Should Kendall County municipalities allow the sale of recreational marijuana in their communities?
As we reported last week, officials in Oswego, the county's largest municipality, are currently conducting an online survey through Wednesday, Aug. 28 to gauge local public opinion on the issue and residents and business owners are invited to offer their comments at the village board's next regularly scheduled committee of the whole meeting at 6 p.m. Tuesday, Sept. 3.
Meanwhile, the Montgomery Village Board and Yorkville and Plano city councils are now also considering the issue.
Under legislation signed into law by Governor JB Pritzker effective next Jan. 1 the sale and consumption of recreational marijuana will become legal.

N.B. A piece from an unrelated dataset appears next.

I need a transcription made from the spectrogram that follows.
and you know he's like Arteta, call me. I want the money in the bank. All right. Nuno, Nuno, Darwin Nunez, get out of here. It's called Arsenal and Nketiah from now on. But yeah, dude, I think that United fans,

But the law also contains an opt out provision that gives local municipalities the authority not to permit marijuana sales in their borders. Officials in some communities, including Naperville, Libertyville and Bloomingdale have recently invoked their opt out rights, while others have expressed support including Elburn and South Elgin. In Batavia, Mayor Jeff Scheilke has gone on record as opposed to local marijuana shops, while in nearby St. Charles a majority of the city's alderman have expressed support.
In some respects, the current divergence on the issue on the part of local municipalities is reminiscent of when state lawmakers legalized video gaming a few years ago. Initially, there was some reluctance on the part of officials in some communities--including Oswego and Montgomery--to permit video gaming, however limited. But both villages eventually approved video gaming largely at the request of the Oswego American Legion Post 675 and the Montgomery VFW Post 7452, respectively. Both of those organizations sought the video gaming to provide them with much needed revenues.

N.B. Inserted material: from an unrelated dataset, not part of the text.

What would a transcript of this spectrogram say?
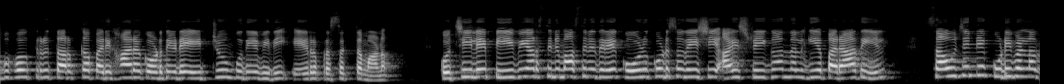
ഉപഭോക്തൃ തർക്ക പരിഹാര കോടതിയുടെ ഏറ്റവും പുതിയ വിധി ഏറെ പ്രസക്തമാണ്. കൊച്ചിയിലെ പി വി ആർ സിനിമാസിനെതിരെ കോഴിക്കോട് സ്വദേശി ഐ ശ്രീകാന്ത് നൽകിയ പരാതിയിൽ സൗജന്യ കുടിവെള്ളം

Now we see that same reluctance on the part of some municipal officials across Illinois who seem loath to the idea of legalizing recreational marijuana. However, as with video gaming, just saying no to marijuana at the local level will mean also losing out on a new and potentially significant source of municipal sales tax revenue and to, in effect, gift those revenues to other nearby municipalities that will allow it.
We commend Oswego officials for seeking local opinions on the issue through their online survey. Though non-binding, the results will likely prove valuable to village officials in determining their ultimate course of action. Ultimately, we believe the wisest course of action for Kendall County municipalities will be to permit and control recreational marijuana sales, and thereby position themselves to receive the additional sales tax revenue.